Messy is exactly right. Alien: Resurrection is the goriest Alien movie by a large intestine’s length. A chest-burster penetrates a chest and skull simultaneously. A creature is killed by sucking its insides out through a quarter-sized hole in a ship window, a chunk at a time. It deflates like a flesh pillow, with screams of devastating and human-like pain. Jeunet decides to be a connoisseur of gore for what may be a kind of sadistic surrealist art project, but which is more likely a commentary on American filmmaking.
In fact, I think the whole production is a joke. We keep wheeling out the alien for another go in increasingly unlikely scenarios and complaining when it’s bad – Jeunet gives us what we deserve. Alien 3 sexualized Ripley while pretending not to notice. Resurrection makes her outrageous, slithering hormonally whenever someone gets close enough for her to smell them. I imagine the conversation between herself and Jeunet’s interpreter, when he must have told her to move her head like a latex model, and purr like an injured cat.
It’s an oddly fitting sexual fantasy to see play out, worthy of internet porn.
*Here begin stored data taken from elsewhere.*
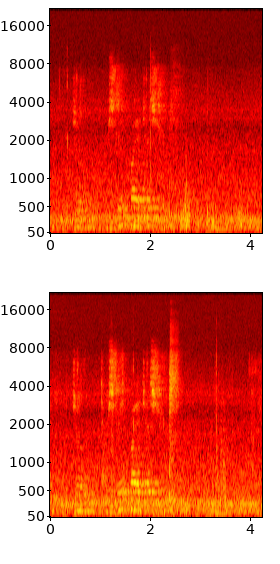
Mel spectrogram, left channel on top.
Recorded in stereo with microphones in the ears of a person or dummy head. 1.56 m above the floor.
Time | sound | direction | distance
0.4 | a man speaking | 15° right (ahead or behind) | 7.5 m
2.4 | a snare drum | 70° right (ahead or behind) | 1.7 m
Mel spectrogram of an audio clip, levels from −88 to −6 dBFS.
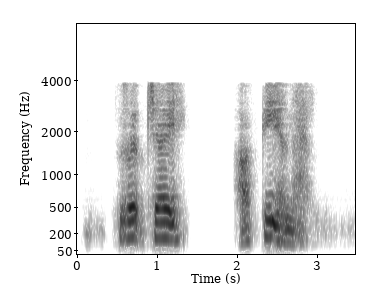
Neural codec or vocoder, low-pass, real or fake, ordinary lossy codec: codec, 16 kHz, 0.5 kbps, FreqCodec, larger model; 7.2 kHz; fake; AAC, 16 kbps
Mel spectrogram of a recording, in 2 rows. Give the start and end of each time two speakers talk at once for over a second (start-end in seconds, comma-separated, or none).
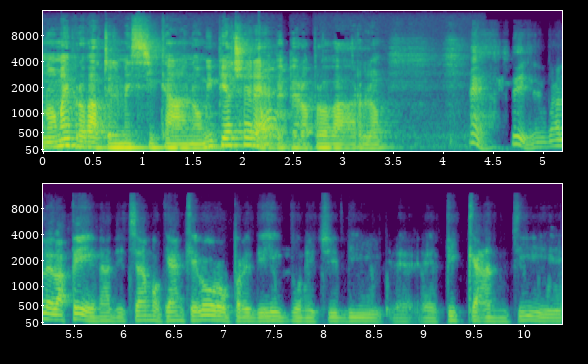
none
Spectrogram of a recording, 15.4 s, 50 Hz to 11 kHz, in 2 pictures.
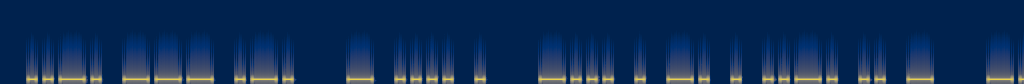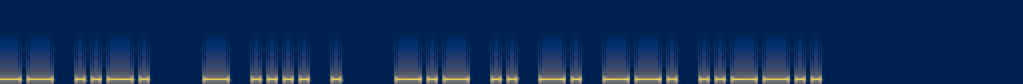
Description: Morse code, heard as a keyed tone, about 20 wpm, 700 Hz. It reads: FOR THE BENEFIT OF THE KING?
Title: Sentences from Top 1000 Words - Review Part 6 - 20wpm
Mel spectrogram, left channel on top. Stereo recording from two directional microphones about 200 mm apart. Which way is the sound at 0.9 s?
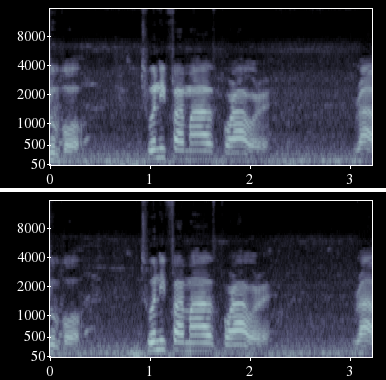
30° right (ahead or behind).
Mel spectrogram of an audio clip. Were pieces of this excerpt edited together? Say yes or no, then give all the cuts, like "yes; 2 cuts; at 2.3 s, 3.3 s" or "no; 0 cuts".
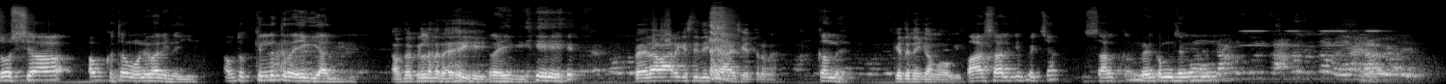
no; 0 cuts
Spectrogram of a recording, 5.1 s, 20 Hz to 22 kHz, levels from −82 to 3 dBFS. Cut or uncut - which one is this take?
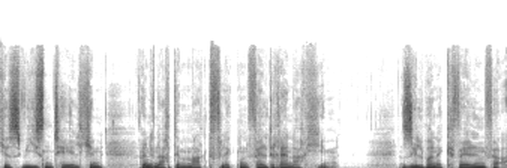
cut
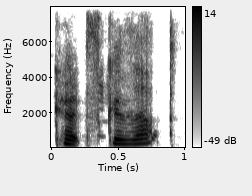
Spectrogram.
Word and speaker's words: Kurzgesagt: One thing I have found really interesting to watch and useful to think about is a little YouTube channel called Kurzgesagt.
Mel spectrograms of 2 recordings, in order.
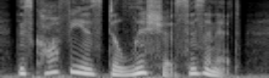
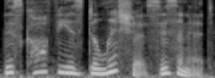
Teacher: If your voice goes down at the end, you are stating a fact and just checking. If your voice goes up, you are genuinely asking a question. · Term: downward intonation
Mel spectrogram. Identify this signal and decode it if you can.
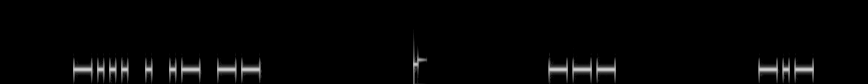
Morse code, heard as a keyed tone, about 20 wpm, spaced as for 12 wpm, 700 Hz. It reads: BEAM OK
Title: Top 90 QSO Elements - 8x Character Spacing - 20wpm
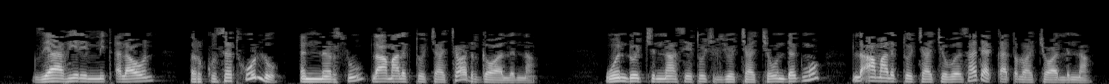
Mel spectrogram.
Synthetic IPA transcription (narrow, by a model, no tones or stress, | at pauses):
ɨɡzjaβhe̞ɾjɛmːit̪ʼəlawn | ʔɨɾkusət̪hulːu | ʔɨnːəɾsuləamalɨk̚t̪ʰo̞t͡ʃːat͡ʃːɛwad̪ɾɡəwalːɨnːa̰ | wɔnd̪o̞t͡ʃːɨnːase̞t̪ʰo̞t͡ʃːlɨd͡ʒo̞t͡ʃːat͡ʃːɛwnd̪əɡmo̞ | lə̰ʔa̰malɨk̚t̪ʰo̞t͡ʃːat͡ʃːɛwbəʔɨsat̪jakʼːat̪ʼːɨlat͡ʃːɛwalːɨnːa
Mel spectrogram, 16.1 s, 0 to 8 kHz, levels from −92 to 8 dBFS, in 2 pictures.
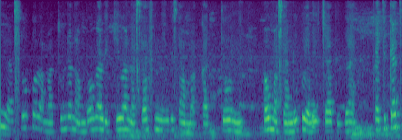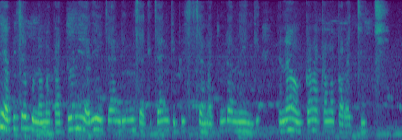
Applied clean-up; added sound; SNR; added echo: none; none; none; none.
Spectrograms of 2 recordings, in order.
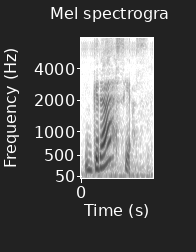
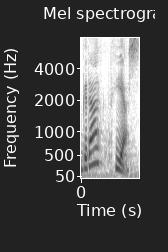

I wish they had taken it further into European eccentricity, Ripley and the alien finally giving in to their awkward domesticity and having lunch together, sleeping in the same bed, and quarrelling over their mutant children.
Everything about Alien: Resurrection follows logically from the first film, from a certain point of view. Look at H.R. Giger’s art for a second and tell me that it makes no sense that Jeunet wanted the newborn to have lady bits with male bits sticking out of it. Jeunet, in being aware of our habits, makes a serious ironic turn on our own incompetence and crafts something which by its strange sheen and awkward allure is much, much more enjoyable than Halloween IV or even Alien 3, just for being so weird. I laughed a few times, winced and covered my eyes, and I even got to see Sigourney Weaver slither awkwardly around Ron Perlman in my favorite movie basketball scene ever (Weaver does everything in this film like she’s thinking about killing you but will settle for licking your face). I guess I just don’t know what people were expecting, especially when prop-for-prop, Resurrection has the most creature effects of the whole series.
We are talking about a monster movie in which the monster’s main weapon is oral sex. Did you think it was ever not weird? Luc Besson should direct the remake.
Image is a screenshot from the film.
Cast & Crew
Joss Whedon (screenplay)
Dan O'Bannon and Ronald Shusett (characters)
|Ellen Ripley Clone 8||Sigourney Weaver|
|Annalee Call||Winona Ryder|
|Frank Elgyn||Michael Wincott|
|General Martin Perez||Dan Hedaya|
|Dr. Jonathan Gediman||Brad Dourif|
|Vincent Distephano||Raymond Cruz|